Actually, Esther is a character in the novel This Vacant Paradise. It is by Victoria Patterson, who I love, and who wrote the short story collection Drift. The mother in me can't stop thinking about this character. I think it's because she reminds me of so many young women that I've taught, women who, to this day, think their primary talent is looking good on some guy's arm. Their biggest ambition is marrying well, and yet, every once in a while they'll turn in some essay about how spiritually empty their lives are or how afraid they are of thinking too deeply because then their entire worlds will explode.
So for Esther, and all those young women like her, I give Gaia. Gaia is mother earth. Lonely, she created Uranus, the sky, and he became her partner. They gave birth to the Titans, a giant race of gods. Beautiful and strong, she loved them because they were her children. Her next children were not so beautiful: A giant cyclops, a beast with fifty heads, another with 300 arms. Uranus called them monsters. He thought they were so ugly that he hid them in the depth of Tartarus so they couldn't see the light of day and so that he wouldn't have to look at them.
But Gaia loved them. They were her children. Their appearances meant nothing to her. She worked with her youngest Titan son, Cronus, to destroy Uranus so that she could free her children, but then Cronus deceived her and kept them hidden. So she worked to topple Cronus, and she did, with the help of Cronus's own son Zeus. Zeus put the cyclops to work in his own forge, Gaia's other children he left hidden so that heroes would be able to fight them and earn glory (which seems kind of a bum deal for them, but I guess they saw it as noble work because Gaia seemed ok with it).
Gaia reminds us that the real monsters are those who conflate wholeness with beauty. Shame on Cronus, and shame on the fathers, mothers, and institutions who still tell girls covertly or overtly that they are nothing more than commodities. The smaller the nose, the slimmer the waist, the higher the price. Believe this lie all you want, but it is a game you cannot win. Good genes or plastic surgery may let you pull ahead for a while, but time will beat you. Guaranteed. You can age with dignity and looked regal, or you can make your lips look like sausages and pull your face so tight that you can't cry. How sad is that?

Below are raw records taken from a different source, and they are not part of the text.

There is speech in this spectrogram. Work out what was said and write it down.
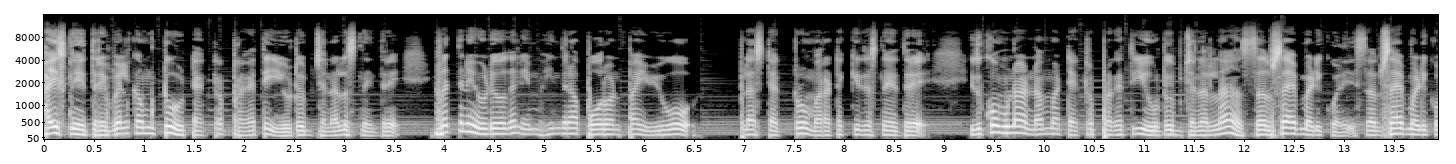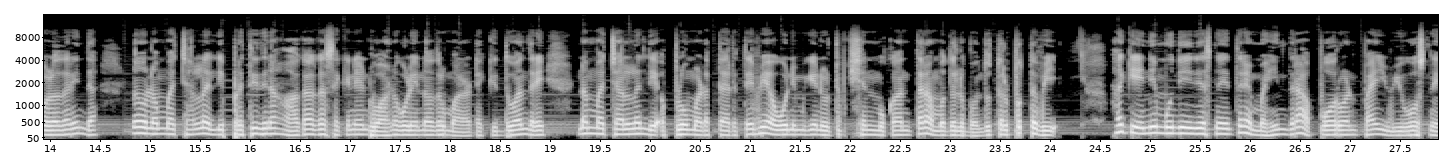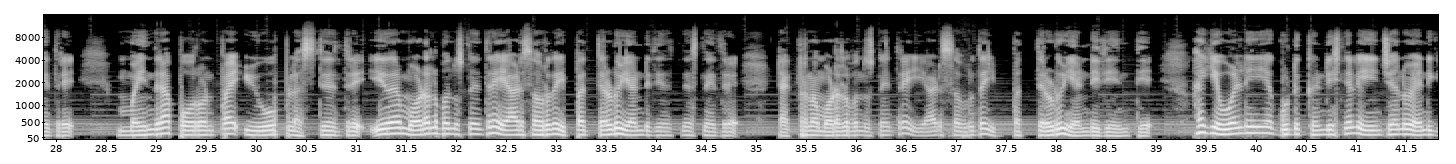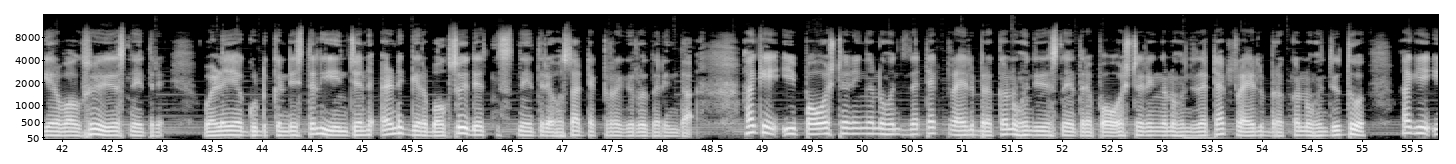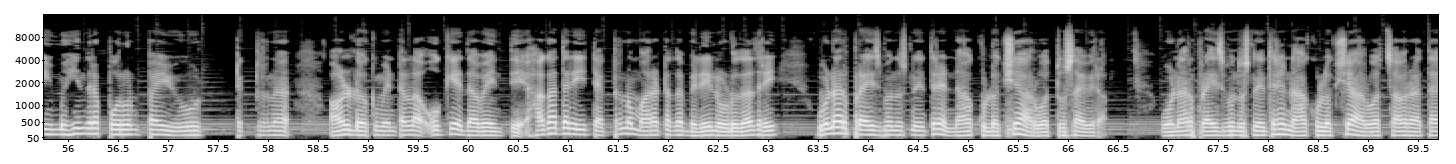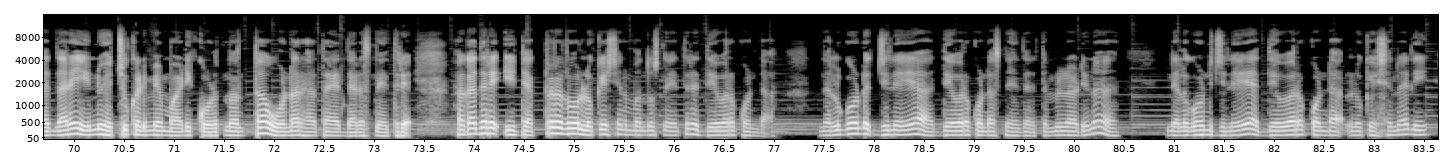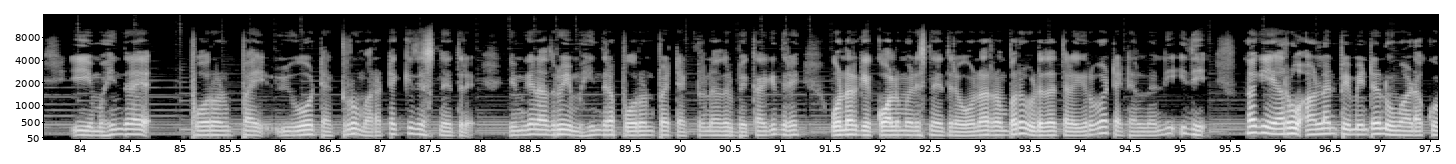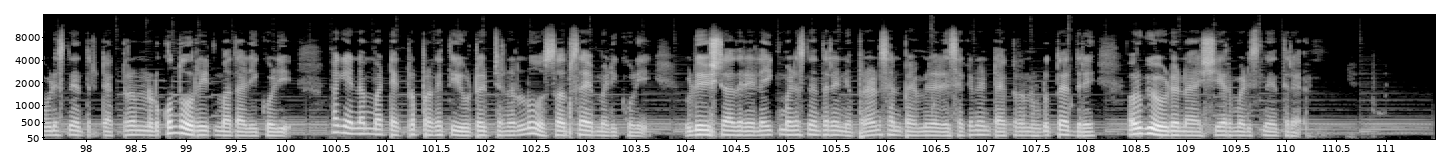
Hi ಸ್ನೇಹಿತರೆ welcome to tractor Pragati YouTube channel ಸ್ನೇಹಿತರೆ. ಇವತ್ತಿನ ವಿಡಿಯೋದಲ್ಲಿ ಮಹೀಂದ್ರ ಫೋರ್ ಒನ್ ಫೈವ್ ವಿವೋ ಪ್ಲಸ್ ಟ್ಯಾಕ್ಟ್ರು ಮಾರಾಟಕ್ಕಿದೆ ಸ್ನೇಹಿತರೆ. ಇದಕ್ಕೂ ಮುನ್ನ ನಮ್ಮ ಟ್ಯಾಕ್ಟರ್ ಪ್ರಗತಿ ಯೂಟ್ಯೂಬ್ ಚಾನಲ್ನ ಸಬ್ಸ್ಕ್ರೈಬ್ ಮಾಡಿಕೊಳ್ಳಿ. ಸಬ್ಸ್ಕ್ರೈಬ್ ಮಾಡಿಕೊಳ್ಳೋದರಿಂದ ನಾವು ನಮ್ಮ ಚಾನಲಲ್ಲಿ ಪ್ರತಿದಿನ ಆಗಾಗ ಸೆಕೆಂಡ್ ಹ್ಯಾಂಡ್ ವಾಹನಗಳು ಏನಾದರೂ ಮಾರಾಟಕ್ಕಿದ್ದು ಅಂದರೆ ನಮ್ಮ ಚಾನಲಲ್ಲಿ ಅಪ್ಲೋಡ್ ಮಾಡುತ್ತಾ ಇರ್ತೇವೆ. ಅವು ನಿಮಗೆ ನೋಟಿಫಿಕೇಶನ್ ಮುಖಾಂತರ ಮೊದಲು ಬಂದು ತಲುಪುತ್ತವೆ. ಹಾಗೆ ನಿಮ್ಮ ಮುಂದೆ ಇದೆ ಸ್ನೇಹಿತರೆ, ಮಹೀಂದ್ರ ಫೋರ್ ಒನ್ ಫೈವ್ ವಿವೋ ಸ್ನೇಹಿತರೆ. ಮಹೀಂದ್ರ ಫೋರ್ ಒನ್ ಫೈವ್ ವಿವೋ ಪ್ಲಸ್ ಸ್ನೇಹಿತರೆ. ಇದರ ಮಾಡೆಲ್ ಬಂದು ಸ್ನೇಹಿತರೆ, ಎರಡು ಸಾವಿರದ ಇಪ್ಪತ್ತೆರಡು ಎಂಡ್ ಇದೆ ಸ್ನೇಹಿತರೆ. ಟ್ರ್ಯಾಕ್ಟರ್ನ ಮಾಡೆಲ್ ಬಂದು ಸ್ನೇಹಿತರೆ, ಎರಡು ಸಾವಿರದ ಇಪ್ಪತ್ತೆರಡು ಎಂಡ್ ಇದೆ ಅಂತೆ. ಹಾಗೆ ಒಳ್ಳೆಯ ಗುಡ್ ಕಂಡೀಷನಲ್ಲಿ ಇಂಜನು ಆ್ಯಂಡ್ ಗೇರ್ ಬಾಕ್ಸು ಇದೆ ಸ್ನೇಹಿತರೆ. ಒಳ್ಳೆಯ ಗುಡ್ ಕಂಡೀಷನಲ್ಲಿ ಇಂಜನ್ ಆ್ಯಂಡ್ ಗೇರ್ ಬಾಕ್ಸು ಇದೆ ಸ್ನೇಹಿತರೆ, ಹೊಸ ಟ್ಯಾಕ್ಟರ್ ಆಗಿರೋದರಿಂದ. ಹಾಗೆ ಈ ಪವರ್ ಸ್ಟೇರಿಂಗನ್ನು ಹೊಂದಿದ ಟ್ಯಾಕ್ಟರ್ ರೈಲ್ ಬ್ರೇಕನ್ನು ಹೊಂದಿದೆ ಸ್ನೇಹಿತರೆ. ಪವರ್ ಸ್ಟೇರಿಂಗನ್ನು ಹೊಂದಿದ ಟ್ರ್ಯಾಕ್ಟರ್ ರೈಲ್ ಬ್ರೇಕನ್ನು ಹೊಂದಿದ್ದು. ಹಾಗೆ ಈ ಮಹೀಂದ್ರ ಫೋರ್ ಒನ್ ಫೈವ್ ಯು ಆಲ್ ಡಾಕ್ಯುಮೆಂಟ್ ಎಲ್ಲ ಓಕೆ ಇದ್ದಾವೆ ಅಂತೆ ಹಾಗಾದರೆ ಈ ಟ್ಯಾಕ್ಟರ್ನ ಮಾರಾಟದ ಬೆಲೆ ನೋಡೋದಾದರೆ ಓನರ್ ಪ್ರೈಸ್ ಬಂದು ಸ್ನೇಹಿತರೆ ನಾಲ್ಕು ಲಕ್ಷ ಅರವತ್ತು ಸಾವಿರ. ಓನರ್ ಪ್ರೈಸ್ ಬಂದು ಸ್ನೇಹಿತರೆ ನಾಲ್ಕು ಲಕ್ಷ ಅರವತ್ತು ಸಾವಿರ ಹೇಳ್ತಾ ಇದ್ದಾರೆ. ಇನ್ನೂ ಹೆಚ್ಚು ಕಡಿಮೆ ಮಾಡಿ ಕೊಡ್ತಂತ ಓನರ್ ಹೇಳ್ತಾ ಇದ್ದಾರೆ ಸ್ನೇಹಿತರೆ. ಹಾಗಾದರೆ ಈ ಟ್ಯಾಕ್ಟರ್ ಇರುವ ಲೊಕೇಶನ್ ಬಂದು ಸ್ನೇಹಿತರೆ ದೇವರಕೊಂಡ. ನಲ್ಗೋಡ್ ಜಿಲ್ಲೆಯ ದೇವರಕೊಂಡ ಸ್ನೇಹಿತರೆ, ತಮಿಳುನಾಡಿನ ನೆಲಗೊಂಡ ಜಿಲ್ಲೆಯ ದೇವರಕೊಂಡ ಲೊಕೇಶನಲ್ಲಿ ಈ ಮಹೀಂದ್ರ ಫೋರ್ ಒನ್ ಫೈ ವಿವೋ ಟ್ಯಾಕ್ಟ್ರು ಮಾರಾಟಕ್ಕಿದೆ ಸ್ನೇಹಿತರೆ. ನಿಮಗೇನಾದರೂ ಈ ಮಹೀಂದ್ರ ಫೋರ್ ಒನ್ ಫೈ ಟ್ಯಾಕ್ಟ್ರನಾದರೂ ಬೇಕಾಗಿದ್ದರೆ ಓನರ್ಗೆ ಕಾಲ್ ಮಾಡಿ ಸ್ನೇಹಿತರೆ. ಓನರ್ ನಂಬರು ವಿಡದ ತೆಳಗಿರುವ ಟೈಟಲ್ನಲ್ಲಿ ಇದೆ. ಹಾಗೆ ಯಾರು ಆನ್ಲೈನ್ ಪೇಮೆಂಟನ್ನು ಮಾಡೋಕ್ಕೂ ಬಿಡಿ ಸ್ನೇಹಿತರೆ. ಟ್ಯಾಕ್ಟ್ರನ್ನು ನೋಡ್ಕೊಂಡು ರೇಟ್ ಮಾತಾಡಿಕೊಳ್ಳಿ. ಹಾಗೆ ನಮ್ಮ ಟ್ಯಾಕ್ಟರ್ ಪ್ರಗತಿ ಯೂಟ್ಯೂಬ್ ಚಾನಲ್ನು ಸಬ್ಸ್ಕ್ರೈಬ್ ಮಾಡಿಕೊಳ್ಳಿ. ವಿಡಿಯೋ ಇಷ್ಟ ಆದರೆ ಲೈಕ್ ಮಾಡಿ ಸ್ನೇಹಿತರೆ. ನಿಮ್ಮ ಫ್ರೆಂಡ್ಸ್ ಆ್ಯಂಡ್ ಫ್ಯಾಮಿಲಿಯಲ್ಲಿ ಸೆಕೆಂಡ್ ಹ್ಯಾಂಡ್ ಟ್ಯಾಕ್ಟ್ರನ್ನು ಹುಡುಕ್ತಾ ಇದ್ದರೆ ಅವ್ರಿಗೂ ವಿಡಿಯೋನ ಶೇರ್ ಮಾಡಿ ಸ್ನೇಹಿತರೆ.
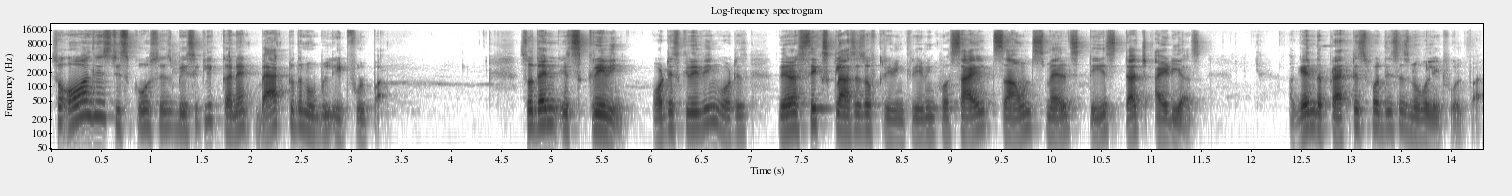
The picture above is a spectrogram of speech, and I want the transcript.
So all these discourses basically connect back to the noble eightfold path. So then it's craving. What is craving? What is there are six classes of craving craving for sight, sound, smells, taste, touch, ideas. Again, the practice for this is Noble Eightfold Path.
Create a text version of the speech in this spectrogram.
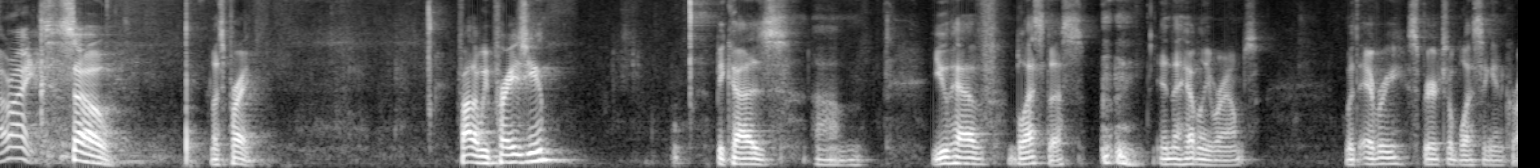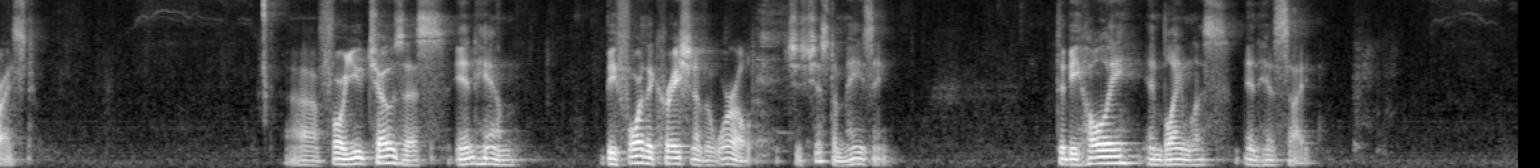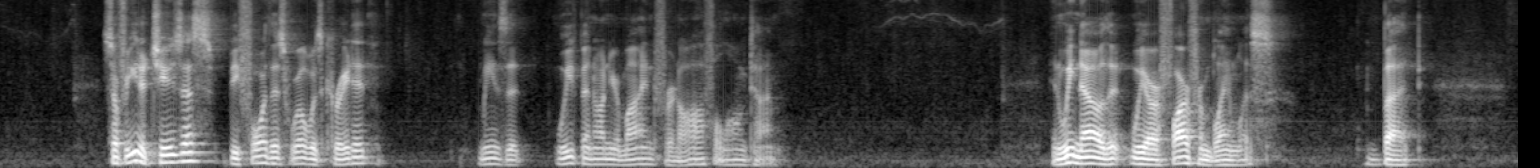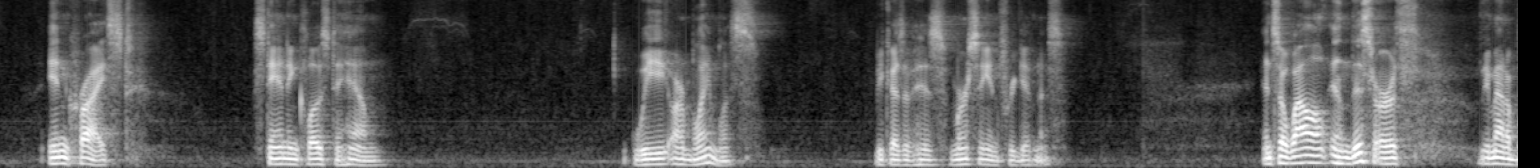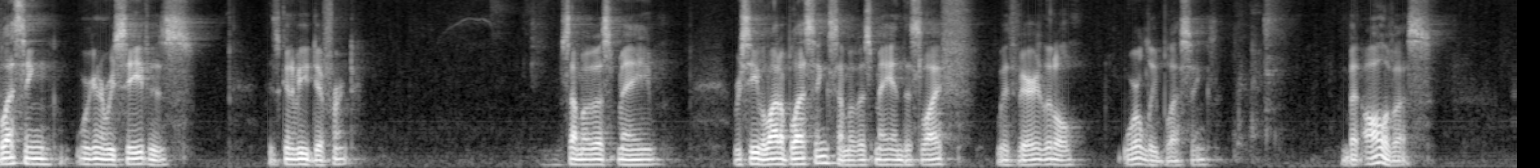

Channel this goddess: When your culture is lying to you and telling you that your looks are your currency, when it's tell you aging is a disease that must be stopped, so, basically, all the time.
Need a goddess? I got goddesses! Post a comment explaining why you need or want a goddess. Then check back in a week or two and see who you got!
PS: Read This Vacant Paradise. It's got some of the best, most elegant writing you'll find, the story is terrific, Esther will make you cry (and I'm always looking for excuses), and it will give you a lot to think about.